    In June I found two tiny kittens, huddled together in my driveway, after a huge storm the night before. I had seen the Mother with 4 little ones playing next to a garage next door just 2 days before the storm. I have no idea what happened to the Mother and the other two kittens. I immediately started feeding them and providing fresh water every day. At first the raccoons were the beneficiaries of the Wellness Core dry cat food. I have that almost 100% under control now thanks to you and a PetSafe automatic feeder.

    Since I found them (Teddy and Robin…both males) I have had them TNR’d (they were too wild to tame and I have 4 older cats in the house already). I have gotten an automatic cat feeder just like yours, set it up in a tub (with a 40 pound bag of landscape gravel on top), cut a hole exposing just the bowl and secured the bowl with binder clips (as you have done), and have covered the feeder tub and water bowl in a tarp tent. I also purchased a Kitty Tube with heating pad and a dog house in which I placed the Kitty Tube. They don’t use the KT (probably because it has no escape door). I have a wooden cat house on order that has an entrance and one way escape door. I will insulate it, put the heating pad in it and place it facing the SE among some shrubs. ( I have a hateful neighbor who has a 16 yr old beast of a son whom I have reported to the police 3 times for shooting at squirrels in my yard (illegal to do discharge any gun in the City limits.). I think the third time finally got even this brain dead barbarian’s attention. Still, I am doing my best to hide my kitties from his beady little eyes.

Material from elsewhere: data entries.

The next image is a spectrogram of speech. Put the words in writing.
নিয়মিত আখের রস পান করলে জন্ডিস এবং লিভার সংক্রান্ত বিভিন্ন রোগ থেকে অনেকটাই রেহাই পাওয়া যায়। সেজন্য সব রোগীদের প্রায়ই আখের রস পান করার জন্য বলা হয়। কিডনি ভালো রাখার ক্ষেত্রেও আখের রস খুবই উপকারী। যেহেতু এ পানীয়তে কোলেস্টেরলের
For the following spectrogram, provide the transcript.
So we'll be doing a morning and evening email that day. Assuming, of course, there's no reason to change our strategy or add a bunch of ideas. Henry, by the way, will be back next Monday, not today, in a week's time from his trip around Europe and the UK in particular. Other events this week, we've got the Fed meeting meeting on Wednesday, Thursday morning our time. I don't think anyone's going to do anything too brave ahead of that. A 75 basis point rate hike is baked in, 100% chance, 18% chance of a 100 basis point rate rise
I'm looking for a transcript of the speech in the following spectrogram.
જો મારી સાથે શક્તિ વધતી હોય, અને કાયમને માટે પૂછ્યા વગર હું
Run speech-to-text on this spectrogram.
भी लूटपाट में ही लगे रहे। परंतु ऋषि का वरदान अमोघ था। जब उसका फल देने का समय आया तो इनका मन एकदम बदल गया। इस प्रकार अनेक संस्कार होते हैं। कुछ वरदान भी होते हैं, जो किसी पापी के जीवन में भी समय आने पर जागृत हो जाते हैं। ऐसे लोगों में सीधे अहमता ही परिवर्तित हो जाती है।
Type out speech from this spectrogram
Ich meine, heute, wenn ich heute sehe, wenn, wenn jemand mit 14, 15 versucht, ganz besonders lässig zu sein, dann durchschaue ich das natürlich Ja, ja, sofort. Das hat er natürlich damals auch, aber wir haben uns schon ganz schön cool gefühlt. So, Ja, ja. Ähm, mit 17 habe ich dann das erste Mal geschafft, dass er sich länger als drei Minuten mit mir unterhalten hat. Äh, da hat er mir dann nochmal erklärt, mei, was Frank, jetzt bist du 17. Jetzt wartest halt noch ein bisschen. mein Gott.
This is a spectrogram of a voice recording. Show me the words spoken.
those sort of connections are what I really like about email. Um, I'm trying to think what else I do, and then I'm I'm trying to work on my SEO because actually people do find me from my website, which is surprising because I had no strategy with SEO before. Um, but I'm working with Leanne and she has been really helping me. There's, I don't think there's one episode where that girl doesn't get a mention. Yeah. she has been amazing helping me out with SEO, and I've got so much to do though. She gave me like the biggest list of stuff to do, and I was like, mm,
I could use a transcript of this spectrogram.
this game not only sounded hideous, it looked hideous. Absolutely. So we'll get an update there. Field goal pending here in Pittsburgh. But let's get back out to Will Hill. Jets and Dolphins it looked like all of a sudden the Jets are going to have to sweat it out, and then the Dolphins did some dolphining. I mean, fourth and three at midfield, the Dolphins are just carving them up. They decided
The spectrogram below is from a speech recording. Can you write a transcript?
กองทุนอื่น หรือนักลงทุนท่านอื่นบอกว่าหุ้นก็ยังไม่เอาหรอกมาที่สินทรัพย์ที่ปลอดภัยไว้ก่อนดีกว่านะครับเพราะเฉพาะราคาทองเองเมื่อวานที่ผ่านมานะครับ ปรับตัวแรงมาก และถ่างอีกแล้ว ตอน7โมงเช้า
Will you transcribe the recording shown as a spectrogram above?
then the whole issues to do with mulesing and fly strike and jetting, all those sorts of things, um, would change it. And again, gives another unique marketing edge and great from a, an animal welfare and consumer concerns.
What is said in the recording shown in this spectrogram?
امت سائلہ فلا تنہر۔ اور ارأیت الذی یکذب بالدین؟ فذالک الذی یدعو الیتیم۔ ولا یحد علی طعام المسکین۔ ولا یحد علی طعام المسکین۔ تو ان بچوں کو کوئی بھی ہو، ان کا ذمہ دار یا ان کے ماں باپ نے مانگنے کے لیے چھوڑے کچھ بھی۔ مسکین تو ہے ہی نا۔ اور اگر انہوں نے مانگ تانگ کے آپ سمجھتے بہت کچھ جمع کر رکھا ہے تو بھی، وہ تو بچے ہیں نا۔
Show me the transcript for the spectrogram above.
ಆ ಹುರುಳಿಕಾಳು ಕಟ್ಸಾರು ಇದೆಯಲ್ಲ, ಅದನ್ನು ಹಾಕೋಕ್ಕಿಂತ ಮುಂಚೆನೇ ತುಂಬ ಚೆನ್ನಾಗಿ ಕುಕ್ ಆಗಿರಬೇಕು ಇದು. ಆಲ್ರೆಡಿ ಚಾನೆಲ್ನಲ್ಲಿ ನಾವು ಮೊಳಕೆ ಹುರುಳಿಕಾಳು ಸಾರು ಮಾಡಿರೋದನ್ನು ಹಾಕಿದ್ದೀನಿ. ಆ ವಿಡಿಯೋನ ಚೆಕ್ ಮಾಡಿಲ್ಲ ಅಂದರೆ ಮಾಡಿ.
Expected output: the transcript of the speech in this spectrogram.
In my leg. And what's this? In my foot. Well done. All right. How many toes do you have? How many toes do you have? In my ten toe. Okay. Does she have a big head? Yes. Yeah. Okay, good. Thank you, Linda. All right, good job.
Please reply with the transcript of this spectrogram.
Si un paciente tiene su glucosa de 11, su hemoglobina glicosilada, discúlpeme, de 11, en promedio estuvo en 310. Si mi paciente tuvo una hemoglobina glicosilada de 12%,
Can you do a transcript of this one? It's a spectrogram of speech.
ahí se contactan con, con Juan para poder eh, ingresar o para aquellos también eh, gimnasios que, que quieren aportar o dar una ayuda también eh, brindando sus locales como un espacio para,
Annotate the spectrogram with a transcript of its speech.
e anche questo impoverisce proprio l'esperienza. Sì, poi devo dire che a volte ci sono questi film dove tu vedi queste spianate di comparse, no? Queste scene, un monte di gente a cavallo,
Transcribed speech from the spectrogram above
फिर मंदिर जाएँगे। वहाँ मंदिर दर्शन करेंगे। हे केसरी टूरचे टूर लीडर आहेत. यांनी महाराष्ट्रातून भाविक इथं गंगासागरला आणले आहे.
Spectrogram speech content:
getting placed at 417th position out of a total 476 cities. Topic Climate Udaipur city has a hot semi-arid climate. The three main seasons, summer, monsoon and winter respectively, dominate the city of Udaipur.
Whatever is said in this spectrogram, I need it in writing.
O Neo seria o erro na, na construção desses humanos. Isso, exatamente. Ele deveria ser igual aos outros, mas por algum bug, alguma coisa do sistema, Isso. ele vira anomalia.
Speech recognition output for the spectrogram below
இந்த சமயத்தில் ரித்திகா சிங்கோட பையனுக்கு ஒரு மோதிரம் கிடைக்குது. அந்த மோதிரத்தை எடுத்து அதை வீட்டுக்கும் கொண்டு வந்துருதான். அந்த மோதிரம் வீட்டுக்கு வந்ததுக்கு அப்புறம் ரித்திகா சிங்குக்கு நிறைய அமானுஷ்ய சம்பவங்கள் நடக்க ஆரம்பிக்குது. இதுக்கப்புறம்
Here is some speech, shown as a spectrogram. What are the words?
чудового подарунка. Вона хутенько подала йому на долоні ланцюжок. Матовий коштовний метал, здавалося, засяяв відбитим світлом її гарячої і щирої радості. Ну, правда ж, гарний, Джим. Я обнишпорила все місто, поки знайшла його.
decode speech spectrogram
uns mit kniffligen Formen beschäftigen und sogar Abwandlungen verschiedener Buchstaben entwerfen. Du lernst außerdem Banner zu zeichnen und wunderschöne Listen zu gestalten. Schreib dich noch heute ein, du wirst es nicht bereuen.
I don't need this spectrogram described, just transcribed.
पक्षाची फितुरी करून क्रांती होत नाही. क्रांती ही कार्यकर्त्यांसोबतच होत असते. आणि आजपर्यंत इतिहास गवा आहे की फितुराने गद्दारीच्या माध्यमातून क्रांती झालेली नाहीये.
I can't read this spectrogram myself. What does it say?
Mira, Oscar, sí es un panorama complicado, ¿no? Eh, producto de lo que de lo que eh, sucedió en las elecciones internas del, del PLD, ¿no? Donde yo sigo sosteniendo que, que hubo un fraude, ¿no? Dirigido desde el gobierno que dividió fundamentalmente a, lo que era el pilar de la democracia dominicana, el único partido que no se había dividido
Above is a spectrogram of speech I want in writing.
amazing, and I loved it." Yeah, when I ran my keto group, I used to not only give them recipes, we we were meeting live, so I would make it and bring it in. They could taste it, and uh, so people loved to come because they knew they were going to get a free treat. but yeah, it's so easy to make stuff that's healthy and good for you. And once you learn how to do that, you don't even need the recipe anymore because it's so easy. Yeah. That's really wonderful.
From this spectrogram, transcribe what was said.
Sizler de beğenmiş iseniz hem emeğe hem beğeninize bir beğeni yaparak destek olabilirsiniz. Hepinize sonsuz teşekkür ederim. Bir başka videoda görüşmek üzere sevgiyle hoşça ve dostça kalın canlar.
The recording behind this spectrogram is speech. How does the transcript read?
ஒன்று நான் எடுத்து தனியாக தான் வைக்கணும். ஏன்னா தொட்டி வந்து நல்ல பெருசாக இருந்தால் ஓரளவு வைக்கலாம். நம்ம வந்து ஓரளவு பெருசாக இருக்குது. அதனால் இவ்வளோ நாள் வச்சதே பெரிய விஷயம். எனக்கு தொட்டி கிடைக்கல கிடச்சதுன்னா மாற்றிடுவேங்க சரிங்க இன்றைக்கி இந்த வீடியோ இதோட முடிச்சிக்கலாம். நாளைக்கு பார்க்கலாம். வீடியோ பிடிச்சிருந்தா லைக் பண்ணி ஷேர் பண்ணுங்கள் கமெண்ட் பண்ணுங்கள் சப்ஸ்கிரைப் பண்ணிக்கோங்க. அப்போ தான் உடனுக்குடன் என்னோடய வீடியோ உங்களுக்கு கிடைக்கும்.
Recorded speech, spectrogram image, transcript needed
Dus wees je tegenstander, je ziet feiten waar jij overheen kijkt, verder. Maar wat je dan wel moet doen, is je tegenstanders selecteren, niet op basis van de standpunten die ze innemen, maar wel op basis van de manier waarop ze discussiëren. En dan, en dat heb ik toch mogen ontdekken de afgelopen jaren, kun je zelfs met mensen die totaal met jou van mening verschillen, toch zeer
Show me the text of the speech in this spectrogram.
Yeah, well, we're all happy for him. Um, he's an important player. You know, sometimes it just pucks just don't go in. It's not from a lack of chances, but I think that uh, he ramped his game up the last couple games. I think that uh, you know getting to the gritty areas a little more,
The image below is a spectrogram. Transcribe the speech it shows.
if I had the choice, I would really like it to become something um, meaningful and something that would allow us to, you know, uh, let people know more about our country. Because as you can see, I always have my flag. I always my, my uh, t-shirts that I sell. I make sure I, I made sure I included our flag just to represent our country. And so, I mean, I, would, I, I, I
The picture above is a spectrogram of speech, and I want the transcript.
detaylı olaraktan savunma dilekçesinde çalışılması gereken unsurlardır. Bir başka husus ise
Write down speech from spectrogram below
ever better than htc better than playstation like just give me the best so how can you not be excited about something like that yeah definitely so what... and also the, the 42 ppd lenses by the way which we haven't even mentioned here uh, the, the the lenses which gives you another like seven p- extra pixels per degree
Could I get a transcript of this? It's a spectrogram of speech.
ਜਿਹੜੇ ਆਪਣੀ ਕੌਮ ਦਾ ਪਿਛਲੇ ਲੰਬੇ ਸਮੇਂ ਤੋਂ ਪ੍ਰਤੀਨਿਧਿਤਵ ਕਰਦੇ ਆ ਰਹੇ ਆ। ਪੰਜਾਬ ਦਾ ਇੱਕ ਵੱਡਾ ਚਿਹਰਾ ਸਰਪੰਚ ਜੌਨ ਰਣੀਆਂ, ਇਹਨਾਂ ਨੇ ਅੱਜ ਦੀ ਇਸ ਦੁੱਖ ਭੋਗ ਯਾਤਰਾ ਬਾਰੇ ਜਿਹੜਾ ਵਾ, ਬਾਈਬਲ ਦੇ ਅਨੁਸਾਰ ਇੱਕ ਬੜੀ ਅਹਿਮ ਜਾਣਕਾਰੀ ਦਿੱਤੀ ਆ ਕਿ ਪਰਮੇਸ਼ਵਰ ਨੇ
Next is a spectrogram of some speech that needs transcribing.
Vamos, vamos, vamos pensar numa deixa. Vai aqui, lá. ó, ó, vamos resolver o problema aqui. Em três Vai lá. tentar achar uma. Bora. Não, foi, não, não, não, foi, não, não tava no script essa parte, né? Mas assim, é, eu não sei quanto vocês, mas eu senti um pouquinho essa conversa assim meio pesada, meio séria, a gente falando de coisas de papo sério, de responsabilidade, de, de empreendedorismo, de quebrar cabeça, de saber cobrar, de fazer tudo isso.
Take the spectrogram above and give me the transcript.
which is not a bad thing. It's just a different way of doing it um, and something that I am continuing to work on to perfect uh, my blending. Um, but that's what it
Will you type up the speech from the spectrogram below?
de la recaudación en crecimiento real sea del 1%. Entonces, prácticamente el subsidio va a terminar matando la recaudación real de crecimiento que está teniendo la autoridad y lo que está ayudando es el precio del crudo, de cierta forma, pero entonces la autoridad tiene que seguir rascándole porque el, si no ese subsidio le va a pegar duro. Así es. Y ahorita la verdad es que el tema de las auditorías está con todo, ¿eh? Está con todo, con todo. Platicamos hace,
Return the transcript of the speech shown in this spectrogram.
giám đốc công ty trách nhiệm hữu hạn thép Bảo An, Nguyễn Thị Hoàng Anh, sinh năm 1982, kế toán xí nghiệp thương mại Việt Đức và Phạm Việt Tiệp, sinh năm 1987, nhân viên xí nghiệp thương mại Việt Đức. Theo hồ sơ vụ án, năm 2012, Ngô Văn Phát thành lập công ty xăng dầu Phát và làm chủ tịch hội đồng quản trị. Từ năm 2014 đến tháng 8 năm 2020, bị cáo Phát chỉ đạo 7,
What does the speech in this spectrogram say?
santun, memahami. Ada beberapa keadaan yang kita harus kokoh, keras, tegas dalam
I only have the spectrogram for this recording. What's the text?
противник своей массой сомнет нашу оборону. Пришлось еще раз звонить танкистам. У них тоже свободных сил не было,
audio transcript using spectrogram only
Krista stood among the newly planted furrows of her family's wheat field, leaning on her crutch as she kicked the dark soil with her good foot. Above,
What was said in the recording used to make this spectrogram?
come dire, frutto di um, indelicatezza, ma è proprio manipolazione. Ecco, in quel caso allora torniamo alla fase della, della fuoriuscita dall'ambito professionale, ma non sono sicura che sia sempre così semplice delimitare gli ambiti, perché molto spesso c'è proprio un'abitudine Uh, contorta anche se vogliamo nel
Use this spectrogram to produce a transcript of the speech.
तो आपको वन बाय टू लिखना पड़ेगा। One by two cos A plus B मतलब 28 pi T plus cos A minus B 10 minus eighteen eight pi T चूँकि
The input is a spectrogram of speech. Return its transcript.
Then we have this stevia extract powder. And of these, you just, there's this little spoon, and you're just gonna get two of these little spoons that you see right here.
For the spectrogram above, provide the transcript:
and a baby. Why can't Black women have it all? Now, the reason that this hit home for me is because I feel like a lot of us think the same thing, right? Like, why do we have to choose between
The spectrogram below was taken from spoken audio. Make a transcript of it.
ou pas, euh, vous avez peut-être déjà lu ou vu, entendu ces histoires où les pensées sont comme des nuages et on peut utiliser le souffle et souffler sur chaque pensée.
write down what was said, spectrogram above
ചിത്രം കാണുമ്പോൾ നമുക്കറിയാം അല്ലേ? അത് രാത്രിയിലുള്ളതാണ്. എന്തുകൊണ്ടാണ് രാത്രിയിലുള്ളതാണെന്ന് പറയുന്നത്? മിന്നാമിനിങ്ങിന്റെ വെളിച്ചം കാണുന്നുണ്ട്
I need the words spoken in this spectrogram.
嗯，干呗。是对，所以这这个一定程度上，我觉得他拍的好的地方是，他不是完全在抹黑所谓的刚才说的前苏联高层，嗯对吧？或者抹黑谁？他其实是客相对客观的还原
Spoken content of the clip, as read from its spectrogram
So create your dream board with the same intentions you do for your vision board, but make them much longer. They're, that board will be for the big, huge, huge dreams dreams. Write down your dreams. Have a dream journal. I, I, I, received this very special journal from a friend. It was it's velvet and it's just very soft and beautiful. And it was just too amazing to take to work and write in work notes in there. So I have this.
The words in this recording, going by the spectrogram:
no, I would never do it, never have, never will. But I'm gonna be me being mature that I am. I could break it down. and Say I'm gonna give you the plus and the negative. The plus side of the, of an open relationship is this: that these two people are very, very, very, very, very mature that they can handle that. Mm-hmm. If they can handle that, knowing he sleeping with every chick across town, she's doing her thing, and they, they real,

    Thank you so much for the information and tips (like the cat nip to entice them into a new shelter) on giving these kitties the best and longest lives I can.
    Very best regards,
    Kathy Evans